# [Work to be completed]
Write out the data below in full, unchanged, minus the images.

┌──

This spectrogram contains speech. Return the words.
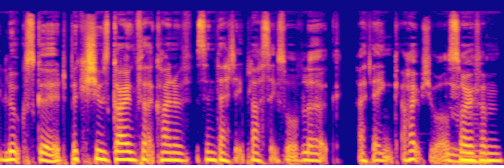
looks good because she was going for that kind of synthetic plastic sort of look. I think. I hope she was. Sorry if Mm. I'm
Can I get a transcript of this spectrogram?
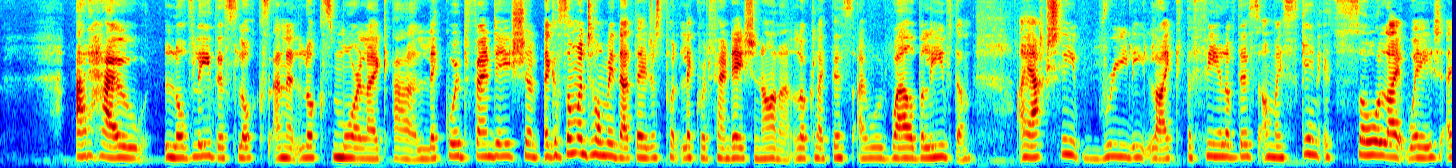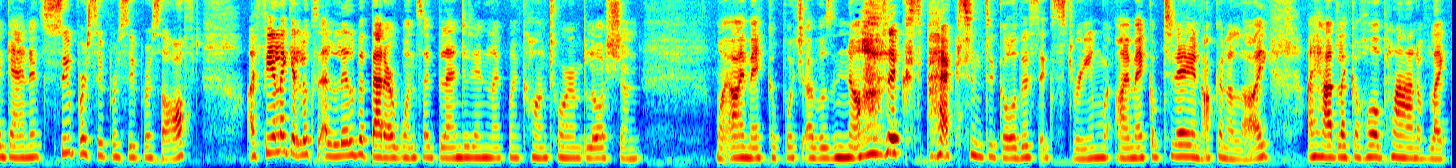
at how lovely this looks and it looks more like a liquid foundation. Like if someone told me that they just put liquid foundation on and it looked like this, I would well believe them. I actually really like the feel of this on my skin. It's so lightweight. Again, it's super, super, super soft. I feel like it looks a little bit better once I blended in like my contour and blush and my eye makeup, which I was not expecting to go this extreme with eye makeup today, I'm not gonna lie. I had like a whole plan of like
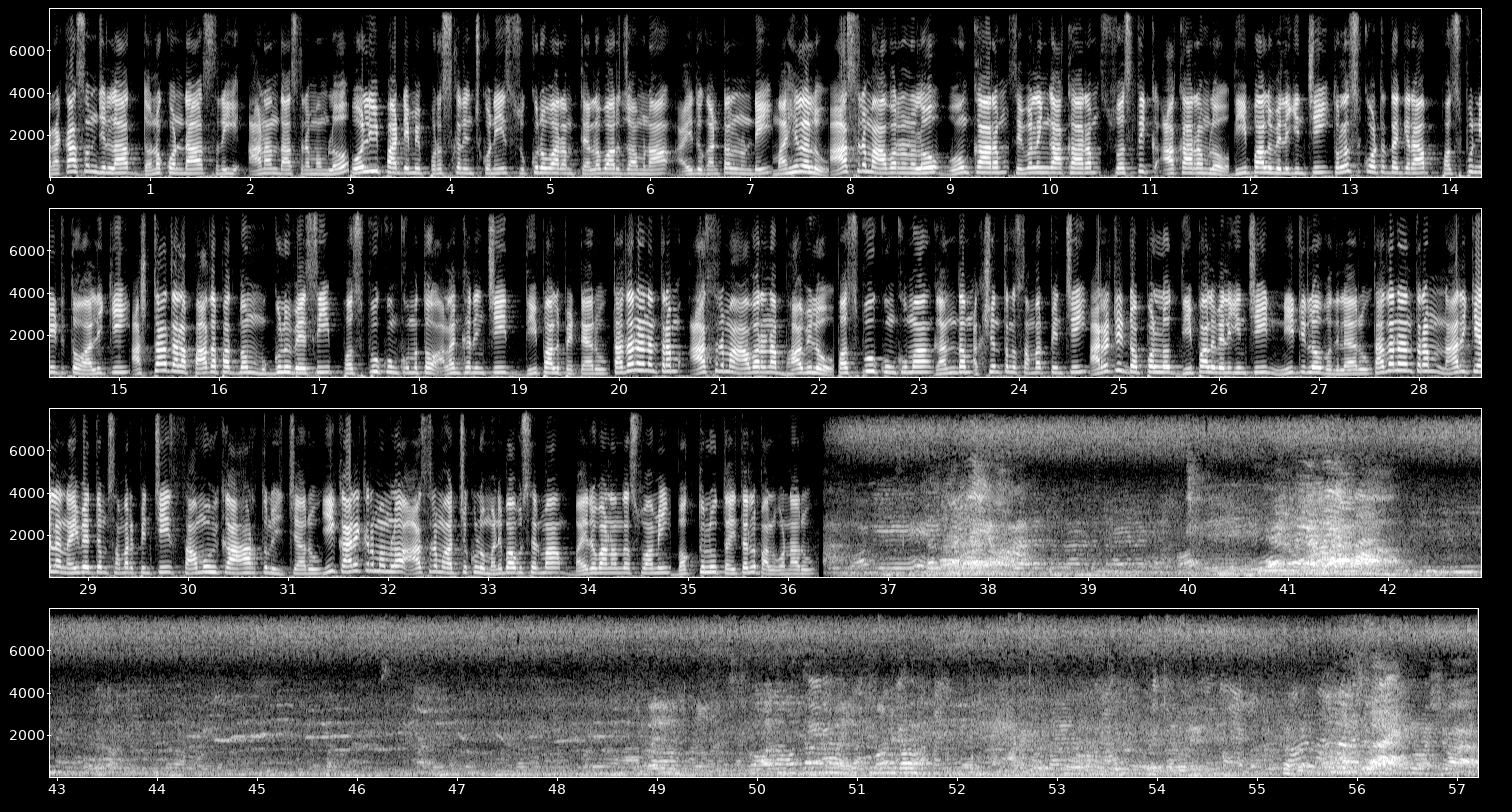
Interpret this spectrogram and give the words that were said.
ప్రకాశం జిల్లా దొనకొండ శ్రీ ఆనందాశ్రమంలో పోలీ పాడ్యమి పురస్కరించుకుని శుక్రవారం తెల్లవారుజామున ఐదు గంటల నుండి మహిళలు ఆశ్రమ ఆవరణలో ఓంకారం శివలింగాకారం స్వస్తిక్ ఆకారంలో దీపాలు వెలిగించి తులసి కోట దగ్గర పసుపు నీటితో అలికి అష్టాదళ పాదపద్మం ముగ్గులు వేసి పసుపు కుంకుమతో అలంకరించి దీపాలు పెట్టారు. తదనంతరం ఆశ్రమ ఆవరణ బావిలో పసుపు కుంకుమ గంధం అక్షంతలు సమర్పించి అరటి డొప్పల్లో దీపాలు వెలిగించి నీటిలో వదిలారు. తదనంతరం నారికేల నైవేద్యం సమర్పించి సామూహిక ఆహార్తులు ఇచ్చారు ఈ కార్యక్రమంలో ఆశ్రమ అర్చకులు మణిబాబు శర్మ భైరవానంద స్వామి భక్తులు తదితరులు పాల్గొన్నారు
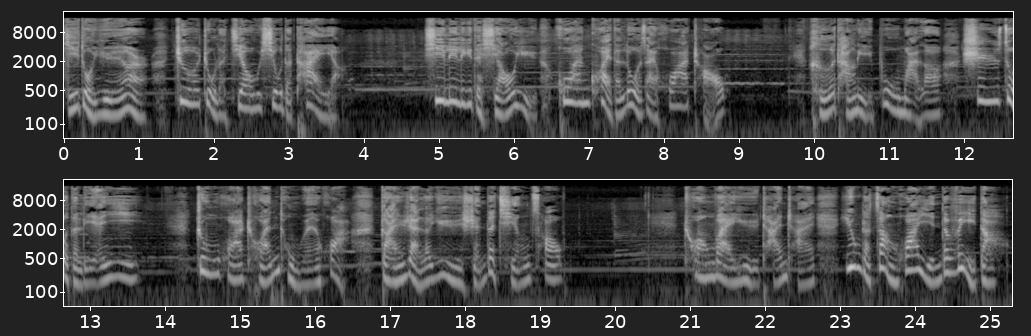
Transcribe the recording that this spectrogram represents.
几朵云儿遮住了娇羞的太阳，淅沥沥的小雨欢快地落在花潮，荷塘里布满了诗作的涟漪。中华传统文化感染了雨神的情操。窗外雨潺潺，拥着葬花吟的味道，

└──

# [Response box]
This spectrogram contains speech. Return the words.
looks good because she was going for that kind of synthetic plastic sort of look. I think. I hope she was. Sorry if Mm. I'm
Can I get a transcript of this spectrogram?
at how lovely this looks and it looks more like a liquid foundation. Like if someone told me that they just put liquid foundation on and it looked like this, I would well believe them. I actually really like the feel of this on my skin. It's so lightweight. Again, it's super, super, super soft. I feel like it looks a little bit better once I blended in like my contour and blush and my eye makeup, which I was not expecting to go this extreme with eye makeup today, I'm not gonna lie. I had like a whole plan of like
Interpret this spectrogram and give the words that were said.
ప్రకాశం జిల్లా దొనకొండ శ్రీ ఆనందాశ్రమంలో పోలీ పాడ్యమి పురస్కరించుకుని శుక్రవారం తెల్లవారుజామున ఐదు గంటల నుండి మహిళలు ఆశ్రమ ఆవరణలో ఓంకారం శివలింగాకారం స్వస్తిక్ ఆకారంలో దీపాలు వెలిగించి తులసి కోట దగ్గర పసుపు నీటితో అలికి అష్టాదళ పాదపద్మం ముగ్గులు వేసి పసుపు కుంకుమతో అలంకరించి దీపాలు పెట్టారు. తదనంతరం ఆశ్రమ ఆవరణ బావిలో పసుపు కుంకుమ గంధం అక్షంతలు సమర్పించి అరటి డొప్పల్లో దీపాలు వెలిగించి నీటిలో వదిలారు. తదనంతరం నారికేల నైవేద్యం సమర్పించి సామూహిక ఆహార్తులు ఇచ్చారు ఈ కార్యక్రమంలో ఆశ్రమ అర్చకులు మణిబాబు శర్మ భైరవానంద స్వామి భక్తులు తదితరులు పాల్గొన్నారు
Transcribe the recording that this spectrogram represents.
几朵云儿遮住了娇羞的太阳，淅沥沥的小雨欢快地落在花潮，荷塘里布满了诗作的涟漪。中华传统文化感染了雨神的情操。窗外雨潺潺，拥着葬花吟的味道，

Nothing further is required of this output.